_TASK REQUIREMENTS_:
Please write the listing below out again exactly, leaving every picture behind.

_RECORDS PROVIDED_:

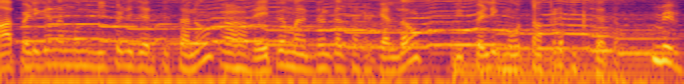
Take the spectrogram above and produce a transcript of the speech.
మా పెళ్ళి కన్నా ముందు మీ పెళ్ళి జరిపిస్తాను. రేపే మన ఇద్దరం కలిసి అక్కడికి వెళ్దాం. మీ పెళ్ళికి మొత్తం అక్కడ ఫిక్స్ చేద్దాం. మీరు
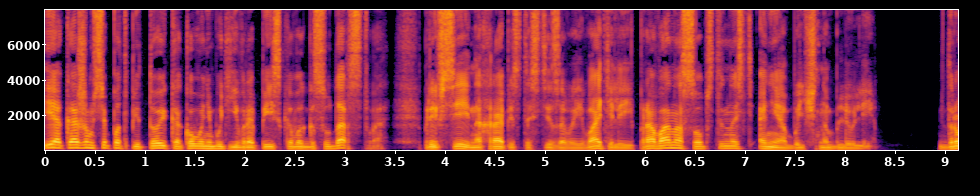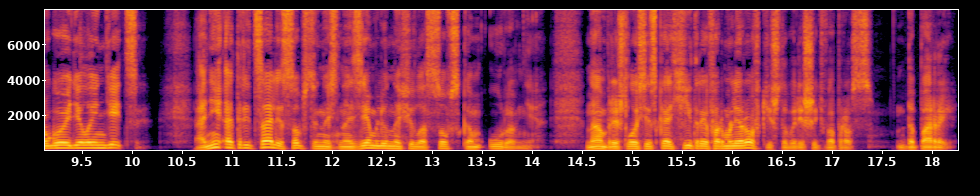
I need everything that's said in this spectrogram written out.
и окажемся под пятой какого-нибудь европейского государства. При всей нахрапистости завоевателей права на собственность они обычно блюли. Другое дело индейцы. Они отрицали собственность на землю на философском уровне. Нам пришлось искать хитрые формулировки, чтобы решить вопрос. До поры.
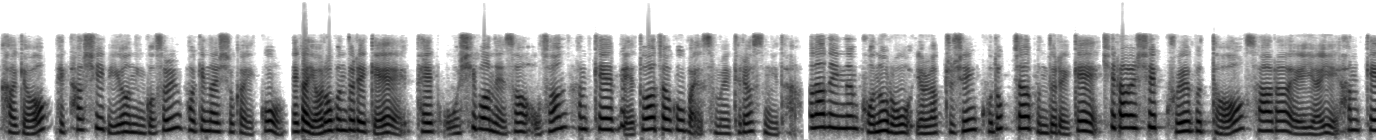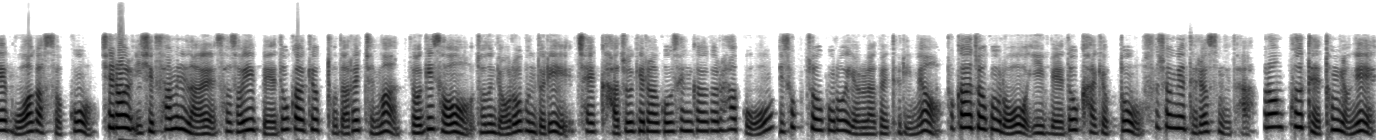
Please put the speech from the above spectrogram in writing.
가격 142원인 것을 확인할 수가 있고 제가 여러분들에게 150원에서 우선 함께 매도하자고 말씀을 드렸습니다. 하단에 있는 번호로 연락 주신 구독자분들에게 7월 19일부터 사라 AI 함께 모아갔었고 7월 23일 날 서서히 매도 가격 도달했지만 여기서 저는 여러분들이 제 가족이라고 생각을 하고 지속적으로 연락을 드리며 추가적으로 이 매도 가격도 수정해 드렸습니다. 트럼프 대통령의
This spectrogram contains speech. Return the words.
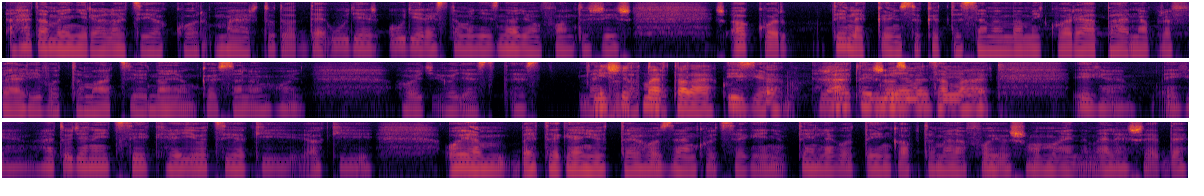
hát amennyire a Laci akkor már tudott, de úgy, úgy éreztem, hogy ez nagyon fontos, és, és akkor tényleg könyvszökött a szemembe, amikor rá pár napra felhívott a Marci, hogy nagyon köszönöm, hogy, hogy, hogy ezt, ezt És ők már találkoztak. Igen, Látod, hát és azóta már, igen, igen, hát ugyanígy Székhelyi Jóci, aki, aki olyan betegen jött el hozzánk, hogy szegény, tényleg ott én kaptam el a folyosón, majdnem elesett, de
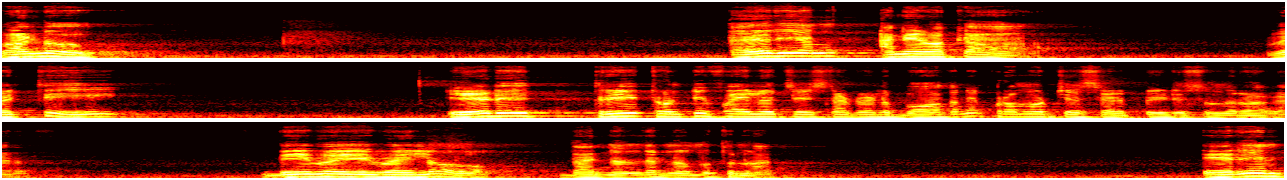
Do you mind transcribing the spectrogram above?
వాళ్ళు ఏరియన్ అనే ఒక వ్యక్తి ఏడి త్రీ ట్వంటీ ఫైవ్లో చేసినటువంటి బోధని ప్రమోట్ చేశాడు పిడి సుందరరావు గారు. బీవైవైలో దాన్ని అందరు నమ్ముతున్నారు. ఏరియన్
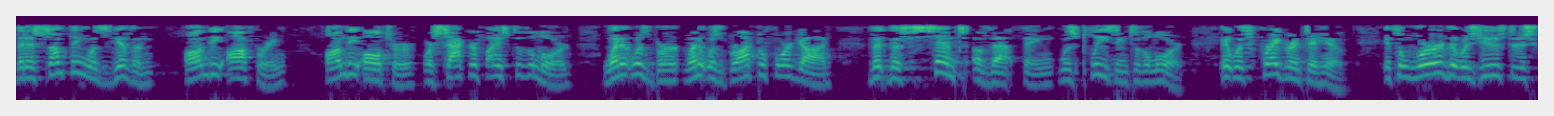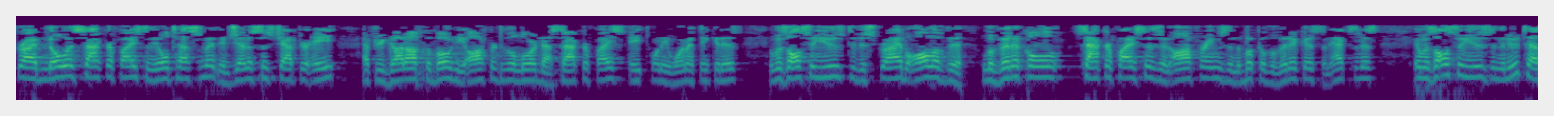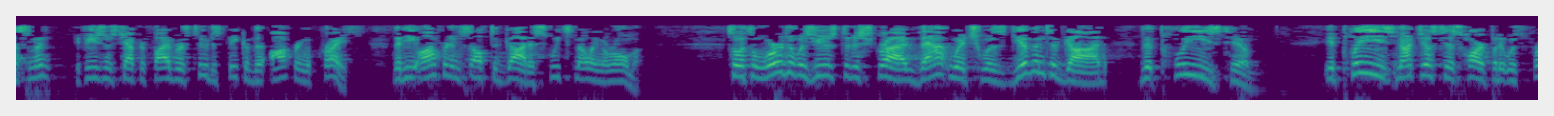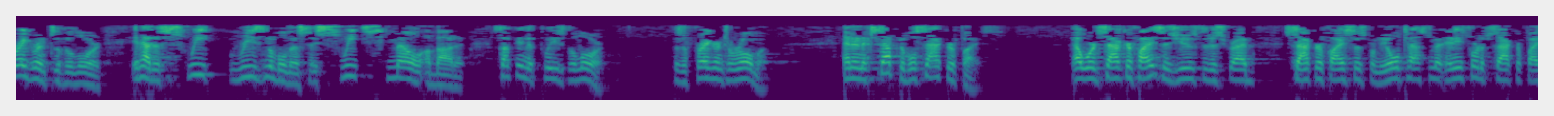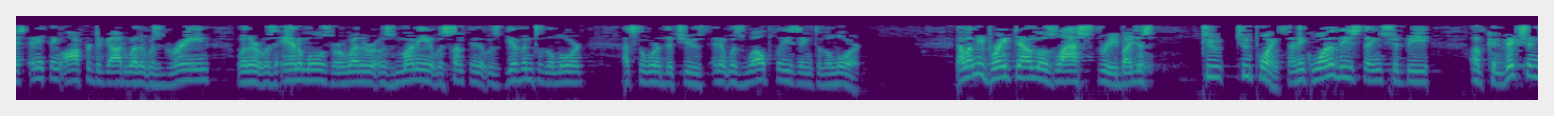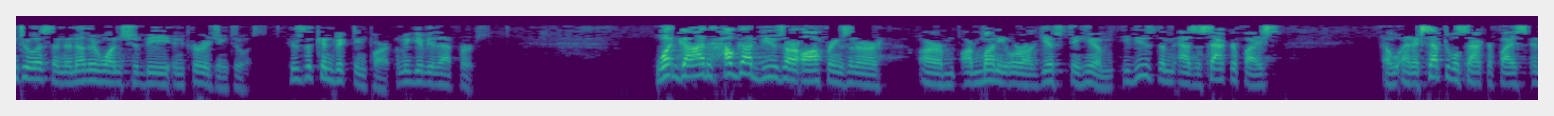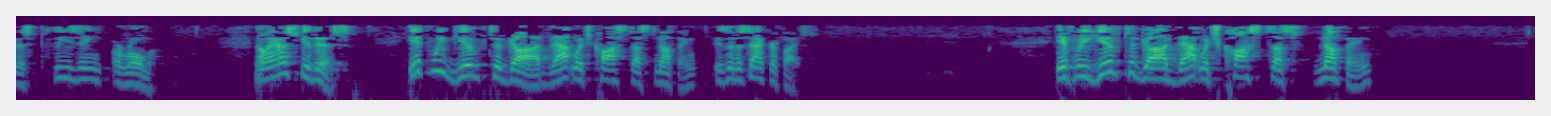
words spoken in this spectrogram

_TASK RESULT_:
Take the spectrogram above and produce a transcript of the speech.
మా పెళ్ళి కన్నా ముందు మీ పెళ్ళి జరిపిస్తాను. రేపే మన ఇద్దరం కలిసి అక్కడికి వెళ్దాం. మీ పెళ్ళికి మొత్తం అక్కడ ఫిక్స్ చేద్దాం. మీరు
I need everything that's said in this spectrogram written out.
и окажемся под пятой какого-нибудь европейского государства. При всей нахрапистости завоевателей права на собственность они обычно блюли. Другое дело индейцы. Они отрицали собственность на землю на философском уровне. Нам пришлось искать хитрые формулировки, чтобы решить вопрос. До поры.
Please put the speech from the above spectrogram in writing.
가격 142원인 것을 확인할 수가 있고 제가 여러분들에게 150원에서 우선 함께 매도하자고 말씀을 드렸습니다. 하단에 있는 번호로 연락 주신 구독자분들에게 7월 19일부터 사라 AI 함께 모아갔었고 7월 23일 날 서서히 매도 가격 도달했지만 여기서 저는 여러분들이 제 가족이라고 생각을 하고 지속적으로 연락을 드리며 추가적으로 이 매도 가격도 수정해 드렸습니다. 트럼프 대통령의
This spectrogram contains speech. Return the words.
hát amennyire a Laci akkor már tudott, de úgy, úgy éreztem, hogy ez nagyon fontos, és, és akkor tényleg könyvszökött a szemembe, amikor rá pár napra felhívott a Marci, hogy nagyon köszönöm, hogy, hogy, hogy ezt, ezt És ők már találkoztak. Igen, Látod, hát és azóta már, igen, igen, hát ugyanígy Székhelyi Jóci, aki, aki olyan betegen jött el hozzánk, hogy szegény, tényleg ott én kaptam el a folyosón, majdnem elesett, de
Do you mind transcribing the spectrogram above?
వాళ్ళు ఏరియన్ అనే ఒక వ్యక్తి ఏడి త్రీ ట్వంటీ ఫైవ్లో చేసినటువంటి బోధని ప్రమోట్ చేశాడు పిడి సుందరరావు గారు. బీవైవైలో దాన్ని అందరు నమ్ముతున్నారు. ఏరియన్
words spoken in this spectrogram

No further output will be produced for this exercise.